The Chinese New Year begins Jan. 31 when the lucky horse kicks the tumultuous snake out. While astrological experts predict that the New Year will hold different fates for everyone, depending on which animal year they were born in, the overall forecast is a sunny one.


With 2014 being the year of the wooden horse, it’s expected to bring good financial news – something the world will welcome following the long-lingering global recession.


Carol Barrett Jewelry celebrates the year of the horse

In recognition of the Chinese New Year, Barrett has already started designing beautiful horse pieces and wooden pendants.


Her original Asian-inspired jewelry incorporating high quality semi-precious gemstones makes the perfect gift to commemorate the start of the Year of the Horse. One of Barrett’s beautiful one-of-a-kind Asian necklaces is particularly fitting given the optimistic tone this Chinese New Year is kicking off with.


A good year

Horses are strong, diligent and beautiful creatures known for carrying people to their destinations. There’s a sense this year that the horse will carry us to where we belong and get us back on the trail if we have been lost or wandering.


It will be a particularly good year for certain Chinese zodiac signs, according to Hong Kong-based feng shui expert Joseph Chau Kam Shing, who gave an interview to CBN News. Goats, roosters, pigs, tigers, dragons and snakes should expect good fortune in health, career, financial and relationship pursuits.
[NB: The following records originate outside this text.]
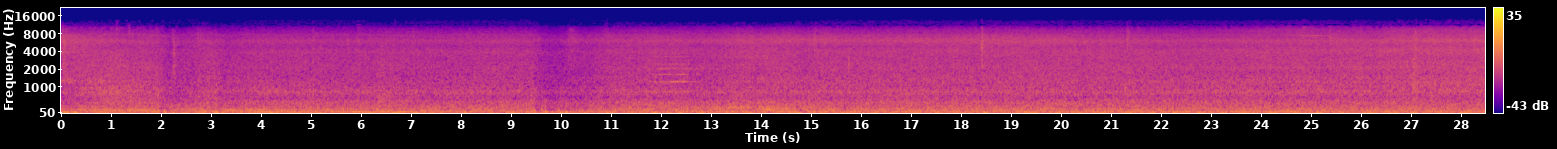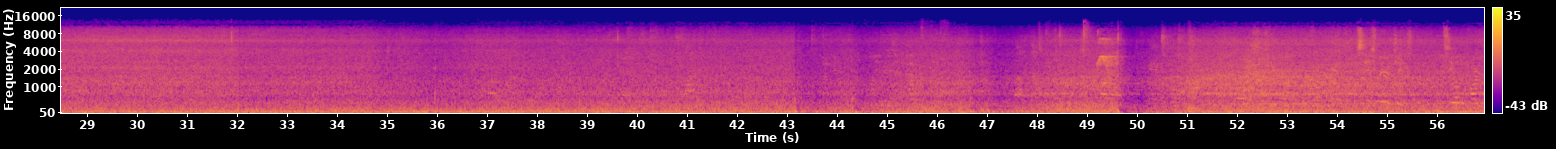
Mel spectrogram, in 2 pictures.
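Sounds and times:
traffic roar: 0.0s - 56.9s
wind noise on microphone: 0.0s - 56.9s.

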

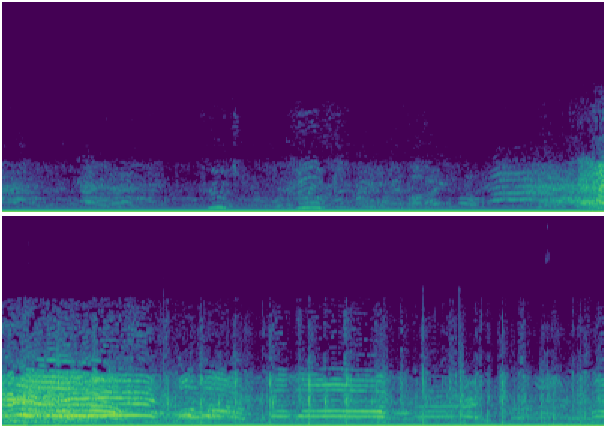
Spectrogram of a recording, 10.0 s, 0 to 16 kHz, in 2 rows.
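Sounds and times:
crowd shouting and cheering: 4.0s - 10.0s.

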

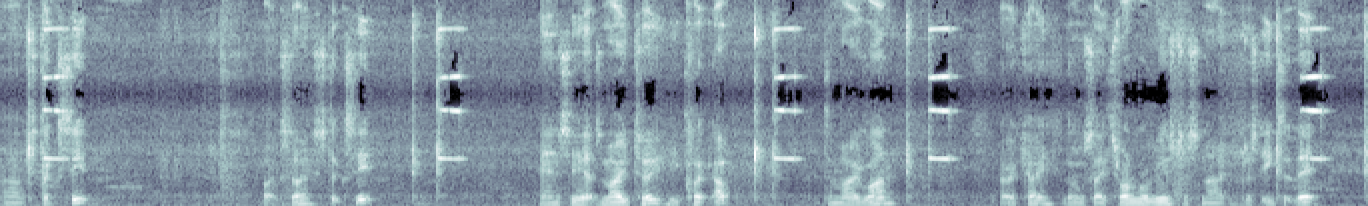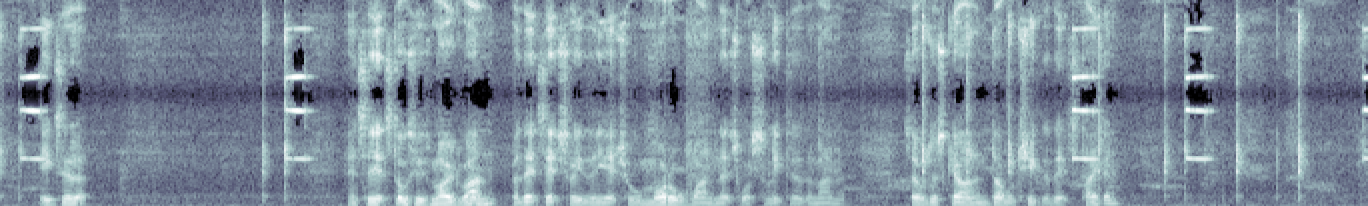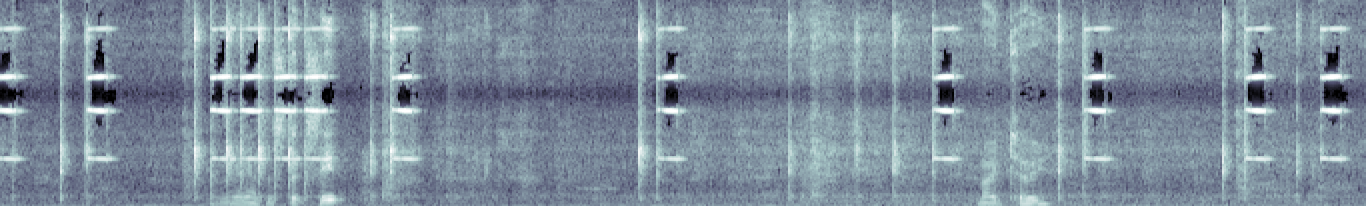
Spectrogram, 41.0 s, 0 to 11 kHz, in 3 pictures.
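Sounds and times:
short high beeps: 27.3s - 27.6s, 29.4s - 30.6s, 33.9s - 34.2s, 36.7s - 37.0s, 38.2s - 38.5s, 39.8s - 40.9s.

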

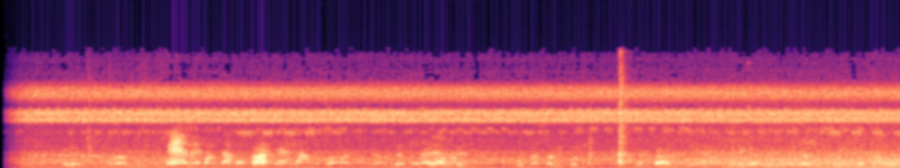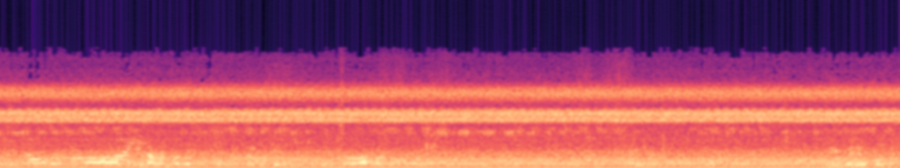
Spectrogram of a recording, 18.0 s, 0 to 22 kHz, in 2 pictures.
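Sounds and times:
insects shrilling: 0.1s - 18.0s
short insect chirps: 0.1s - 18.0s.

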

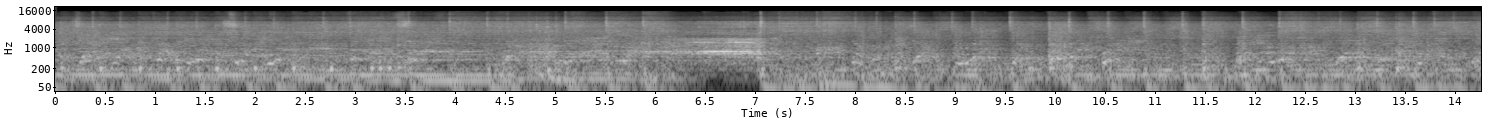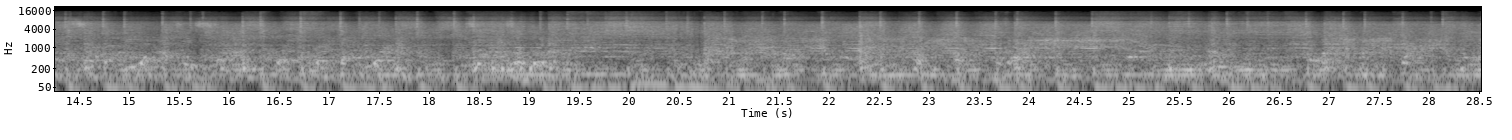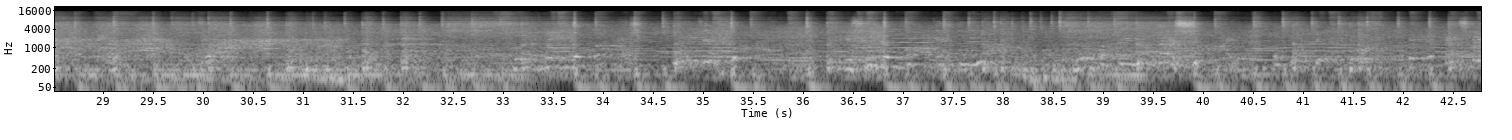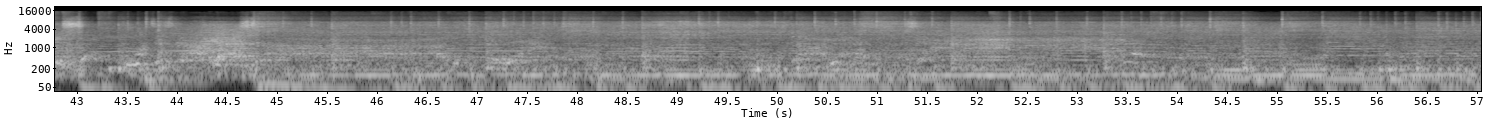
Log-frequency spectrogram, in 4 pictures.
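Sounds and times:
vocals: 0.0s - 56.8s
drum kit: 0.0s - 57.0s
heavy distorted guitars: 0.0s - 57.0s
metalcore band playing live: 0.0s - 57.0s.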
Changing your luck with charms

Forecasts are mixed for monkeys, dogs, rats, ox and rabbits.


If you’re one of these signs, no worries. Chau said the zodiac luck predictions can be enhanced or reversed using Chinese charms. The jade dragonhead fish is a good charm for career luck. The jade master protection pendant provides safety and longevity. Coins are good for health and a Mandarin duck will help with romance.


Benefactor jade is a good charm for improving one’s overall luck in the Year of the Horse, Chau said.


Looking forward

The Chinese say “a good horse never turns its head to eat the grass behind.” So, look forward to your new adventures instead of back this year and enjoy the good luck as it trots in.